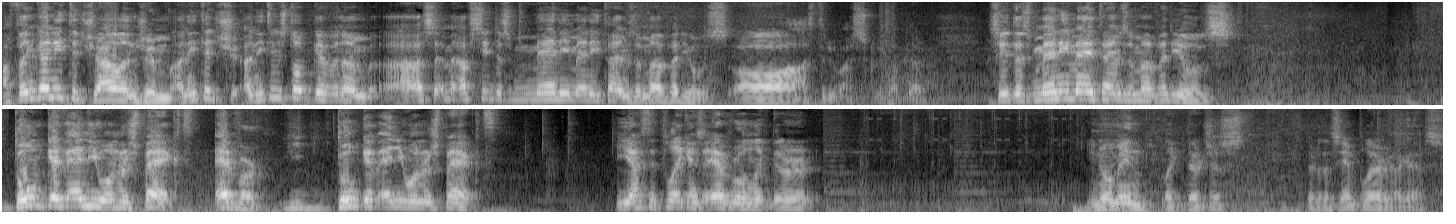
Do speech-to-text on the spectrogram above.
I think I need to challenge him. I need to. I need to stop giving him. I've said this many, many times in my videos. Oh, that's true. I screwed up there. Said this many, many times in my videos. Don't give anyone respect ever. You don't give anyone respect. You have to play against everyone like they're. You know what I mean? Like they're just. They're the same player, I guess.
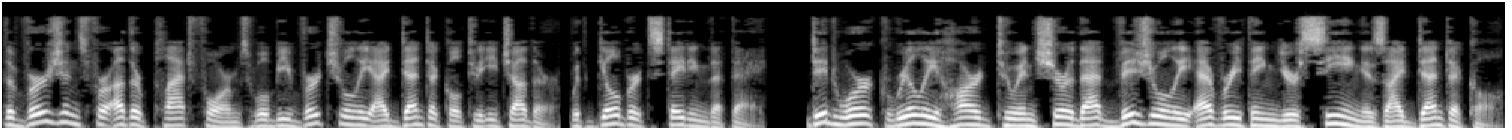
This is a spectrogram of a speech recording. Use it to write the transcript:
The versions for other platforms will be virtually identical to each other, with Gilbert stating that they did work really hard to ensure that visually everything you're seeing is identical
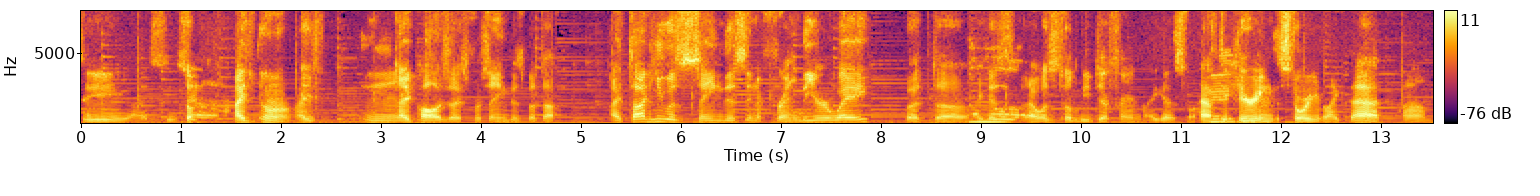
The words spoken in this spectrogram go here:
see, I see. So, So, I, uh, I, mm, I apologize for saying this, but uh, I thought he was saying this in a friendlier way, but uh, I guess that was totally different. I guess after Mhm. hearing the story like that, um,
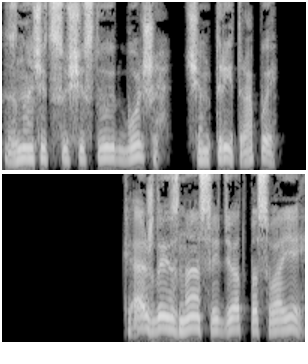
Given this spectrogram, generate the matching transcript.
«Значит, существует больше, чем три тропы?» «Каждый из нас идет по своей,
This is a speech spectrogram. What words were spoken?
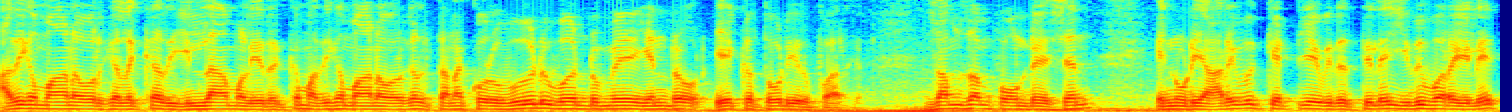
அதிகமானவர்களுக்கு அது இல்லாமல் இருக்கும். அதிகமானவர்கள் தனக்கு ஒரு வீடு வேண்டுமே என்ற ஒரு ஏக்கத்தோடு இருப்பார்கள். ஜம்சம் ஃபவுண்டேஷன் என்னுடைய அறிவு கெட்டிய விதத்திலே இதுவரையிலே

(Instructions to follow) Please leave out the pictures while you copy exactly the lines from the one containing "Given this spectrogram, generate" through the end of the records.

(Exercise output)
Given this spectrogram, generate the matching transcript.
«Значит, существует больше, чем три тропы?» «Каждый из нас идет по своей,
This is a speech spectrogram. What words were spoken?
அதிகமானவர்களுக்கு அது இல்லாமல் இருக்கும். அதிகமானவர்கள் தனக்கு ஒரு வீடு வேண்டுமே என்ற ஒரு ஏக்கத்தோடு இருப்பார்கள். ஜம்சம் ஃபவுண்டேஷன் என்னுடைய அறிவு கெட்டிய விதத்திலே இதுவரையிலே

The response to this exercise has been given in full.